Yet for others, not only his past as a fascist official but also the corruption which went on during his term in office, meant that Samaranch was in no way a hero.

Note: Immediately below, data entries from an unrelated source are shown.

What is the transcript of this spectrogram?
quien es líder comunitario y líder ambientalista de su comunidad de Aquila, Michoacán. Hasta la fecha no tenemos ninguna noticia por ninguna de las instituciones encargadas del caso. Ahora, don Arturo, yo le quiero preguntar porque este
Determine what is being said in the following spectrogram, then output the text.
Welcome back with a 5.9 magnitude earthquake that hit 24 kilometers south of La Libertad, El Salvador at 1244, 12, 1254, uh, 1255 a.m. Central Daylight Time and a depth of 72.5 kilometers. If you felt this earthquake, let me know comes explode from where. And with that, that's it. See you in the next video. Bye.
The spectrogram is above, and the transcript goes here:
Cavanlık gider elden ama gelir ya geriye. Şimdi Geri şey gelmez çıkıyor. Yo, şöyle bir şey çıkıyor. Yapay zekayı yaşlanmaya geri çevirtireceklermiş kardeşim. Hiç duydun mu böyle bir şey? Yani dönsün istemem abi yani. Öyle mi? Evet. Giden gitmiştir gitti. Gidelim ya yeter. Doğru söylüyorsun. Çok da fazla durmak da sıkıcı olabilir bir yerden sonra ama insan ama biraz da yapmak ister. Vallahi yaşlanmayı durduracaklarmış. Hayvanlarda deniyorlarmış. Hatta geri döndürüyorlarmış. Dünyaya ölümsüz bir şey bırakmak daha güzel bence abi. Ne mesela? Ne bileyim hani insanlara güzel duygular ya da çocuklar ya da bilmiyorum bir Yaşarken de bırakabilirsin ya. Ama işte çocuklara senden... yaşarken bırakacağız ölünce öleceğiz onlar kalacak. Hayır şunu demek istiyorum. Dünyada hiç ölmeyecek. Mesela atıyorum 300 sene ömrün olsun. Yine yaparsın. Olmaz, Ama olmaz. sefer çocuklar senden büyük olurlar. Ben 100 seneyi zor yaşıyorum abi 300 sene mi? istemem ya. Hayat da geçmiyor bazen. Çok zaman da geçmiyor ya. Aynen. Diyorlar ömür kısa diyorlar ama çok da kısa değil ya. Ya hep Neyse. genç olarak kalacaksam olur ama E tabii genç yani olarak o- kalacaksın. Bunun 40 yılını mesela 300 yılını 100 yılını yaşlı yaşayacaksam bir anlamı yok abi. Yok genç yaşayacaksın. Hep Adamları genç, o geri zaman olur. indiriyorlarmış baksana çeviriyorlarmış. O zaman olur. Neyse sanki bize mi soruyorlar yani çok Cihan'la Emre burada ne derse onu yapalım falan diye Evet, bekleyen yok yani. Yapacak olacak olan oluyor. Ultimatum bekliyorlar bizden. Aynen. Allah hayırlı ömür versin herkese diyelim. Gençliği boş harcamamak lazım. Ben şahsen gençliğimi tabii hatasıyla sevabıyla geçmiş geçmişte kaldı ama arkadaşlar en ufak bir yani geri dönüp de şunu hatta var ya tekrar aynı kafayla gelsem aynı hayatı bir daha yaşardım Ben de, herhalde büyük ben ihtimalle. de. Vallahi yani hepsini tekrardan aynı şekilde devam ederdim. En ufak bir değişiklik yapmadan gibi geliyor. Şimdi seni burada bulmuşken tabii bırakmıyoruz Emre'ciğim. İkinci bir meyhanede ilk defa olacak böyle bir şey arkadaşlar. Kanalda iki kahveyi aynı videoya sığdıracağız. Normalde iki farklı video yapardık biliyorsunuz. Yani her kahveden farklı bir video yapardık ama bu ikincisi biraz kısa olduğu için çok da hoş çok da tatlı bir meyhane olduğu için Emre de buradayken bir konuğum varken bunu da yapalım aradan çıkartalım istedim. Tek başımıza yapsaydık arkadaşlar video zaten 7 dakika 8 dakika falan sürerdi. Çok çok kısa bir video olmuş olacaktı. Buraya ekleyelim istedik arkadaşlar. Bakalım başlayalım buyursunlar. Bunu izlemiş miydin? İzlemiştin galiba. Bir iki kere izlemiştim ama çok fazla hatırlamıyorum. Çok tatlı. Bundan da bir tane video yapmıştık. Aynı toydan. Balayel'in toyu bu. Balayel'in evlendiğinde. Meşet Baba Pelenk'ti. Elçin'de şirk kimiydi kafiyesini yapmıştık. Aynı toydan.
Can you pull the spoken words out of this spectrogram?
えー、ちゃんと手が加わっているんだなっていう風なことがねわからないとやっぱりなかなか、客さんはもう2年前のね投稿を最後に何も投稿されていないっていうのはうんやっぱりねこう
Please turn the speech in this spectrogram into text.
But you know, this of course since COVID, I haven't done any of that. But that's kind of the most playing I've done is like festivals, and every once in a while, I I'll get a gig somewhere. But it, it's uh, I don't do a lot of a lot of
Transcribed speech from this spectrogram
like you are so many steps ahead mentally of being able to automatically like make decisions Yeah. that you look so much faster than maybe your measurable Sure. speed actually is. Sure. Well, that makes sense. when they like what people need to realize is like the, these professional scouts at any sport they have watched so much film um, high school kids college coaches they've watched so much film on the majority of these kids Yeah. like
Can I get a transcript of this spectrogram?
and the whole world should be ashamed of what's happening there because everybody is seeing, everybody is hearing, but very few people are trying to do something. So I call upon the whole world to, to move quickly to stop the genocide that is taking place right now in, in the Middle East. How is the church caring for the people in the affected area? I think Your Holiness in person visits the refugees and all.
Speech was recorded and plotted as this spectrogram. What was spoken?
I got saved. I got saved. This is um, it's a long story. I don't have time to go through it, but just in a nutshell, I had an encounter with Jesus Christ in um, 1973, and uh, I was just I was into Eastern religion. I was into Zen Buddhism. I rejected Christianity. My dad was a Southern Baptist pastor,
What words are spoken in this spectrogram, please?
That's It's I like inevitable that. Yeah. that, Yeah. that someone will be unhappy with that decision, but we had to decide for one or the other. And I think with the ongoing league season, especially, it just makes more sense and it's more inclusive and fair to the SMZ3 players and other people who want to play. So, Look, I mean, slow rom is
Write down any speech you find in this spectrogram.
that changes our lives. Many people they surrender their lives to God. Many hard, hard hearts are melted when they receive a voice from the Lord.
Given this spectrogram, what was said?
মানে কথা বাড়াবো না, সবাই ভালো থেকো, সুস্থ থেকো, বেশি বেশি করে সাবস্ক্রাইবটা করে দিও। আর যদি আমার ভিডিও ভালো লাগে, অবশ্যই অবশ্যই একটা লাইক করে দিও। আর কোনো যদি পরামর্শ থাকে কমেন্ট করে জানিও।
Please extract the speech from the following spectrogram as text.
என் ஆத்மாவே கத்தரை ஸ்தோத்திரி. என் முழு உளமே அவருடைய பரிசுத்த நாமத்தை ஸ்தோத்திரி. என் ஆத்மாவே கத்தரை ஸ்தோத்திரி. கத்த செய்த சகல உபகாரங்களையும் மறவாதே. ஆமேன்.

Andrew Jennings, author of the books The Lords of the Rings and The Great Olympic Swindle, said the Spaniard was complicit in some of the most shameful episodes in Olympic history.

"People talk about Samaranch's legacy – to me his Olympic legacy is corruption and doping," Jennings said. "We know there were positive doping tests in Moscow (in 1980], but these were covered up – the Games were being privatised and he didn't want to put off the sponsors.

"The IOC nearly collapsed in 1999 when the corruption became known about," Jennings continued, referring to the Salt Lake City scandal. "And nearly all those people slung out were people brought in by him."

Sir Craig Reedie, the former British Olympic Association chairman who has been an IOC member since 1994, insisted, however, that Samaranch had led the clean-up of the IOC.

"The good certainly outweighed the bad, if there was any bad at all," he said.

"It was Samaranch who set up the commission to investigate the allegations, it was he who set up the reform commission and it was he who set up the ethics commission.

"Yes, he must have been embarrassed by it, but he then did something about it."